Queen was 23 years old heading into the 2020 draft, which may have been part of why he was not selected. If he can develop a consistent jumper, he’s the type of 3&D wing all teams covet, and he does a little bit of everything. Teams can never have too many wings who don’t need the ball to contribute. After a hot start, his three-point shooting has ticked down to 34.4%, though his offensive efficiency is a solid 112 on 29.9% usage. His PPA: 179.

Austin Spurs v Rio Grande Valley Vipers
Trevelin Queen dunks for the RGV Vipers
Photo by Christian Inoferio/NBAE via Getty Images

Terry Taylor, Fort Wayne Mad Ants, 6-5 F

Taylor was the Ohio Valley Conference version of Charles Barkley.
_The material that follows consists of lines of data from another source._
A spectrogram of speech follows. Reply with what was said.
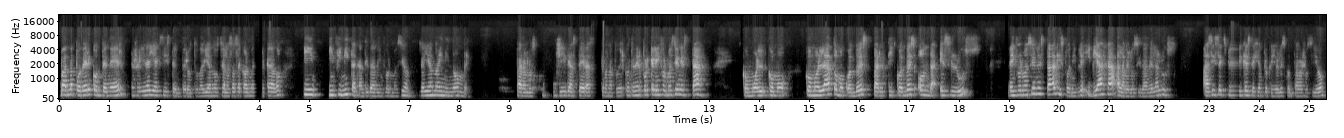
van a poder contener, en realidad ya existen, pero todavía no se las ha sacado al mercado, y infinita cantidad de información. O sea, ya no hay ni nombre para los gigas, teras que van a poder contener, porque la información está como el, como, como el átomo cuando es, cuando es onda, es luz, la información está disponible y viaja a la velocidad de la luz. Así se explica este ejemplo que yo les contaba, Rocío,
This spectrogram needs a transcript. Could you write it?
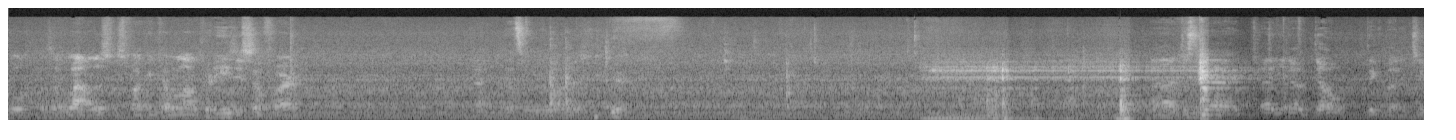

Playing at Austin Peay kept him low-profile among basketball fans, but he was insanely productive, averaging over 20 points and 11 rebounds his last two seasons. Can he be productive against bigger, more athletic NBA players? It’s hard to say until he gets the chance, but he is laying waste to the G League so far. He has a league-best 261 PPA, an efg of 70.5%, and he’s grabbing 19.3 rebounds per 100 possessions — 9.2 from the offensive glass. Scratch Barkley — that’s like Dennis Rodman. More Rodman-like: He defends like a maniac, including steals and blocks. It’s always fun to root for an underdog and he’s a great guy to have in an NBA practice because he will play with energy and effort at all times. Someone needs to give him a shot.

Fun Round

This is the part where we talk about old friends. Like:

  • Isaac Bonga — 201 PPA in 4 games. His offensive rating is a heady 131 on a 23.7% usage rate. He’s shooting 42.9% from three-point range!
  • Jordan Bell — 177 PPA in 6 games. He does some scoring inside, but his G League calling card is rebounding (19.3 per 100 team possessions).
  • Lance Stephenson — Yes, The Lance Stephenson. The guy who’s only good at basketball when he plays for an Indiana team apparently. Unfortunately, he didn’t sign with Fort Wayne, so he’s posting a below-average 81 PPA for Grand Rapids. He has a 101 offensive rating (about 8 points per 100 possessions below average) on 25% usage. He’s producing a whopping 5.1 turnovers per 100 possessions.
  • Admiral Schofield — 76 PPA for the Lakeland Magic. He’s lower usage (17.7%) and slightly above average in offensive efficiency, but he’s shooting 31.6% from three-point range, which makes things challenging for a 3&D guy.
  • Nate Hinton — Former YODA favorite from the University of Houston, he’s managing just a 57 PPA for the Fort Wayne Mad Ants (another team name better than “Wizards). He’s rebounding and defending well (things he also did in college), but has shot just 39.4% on twos so far this season. Maybe what’s needed is a trade — Hinton to Grand Rapids for Stephenson. Who says no?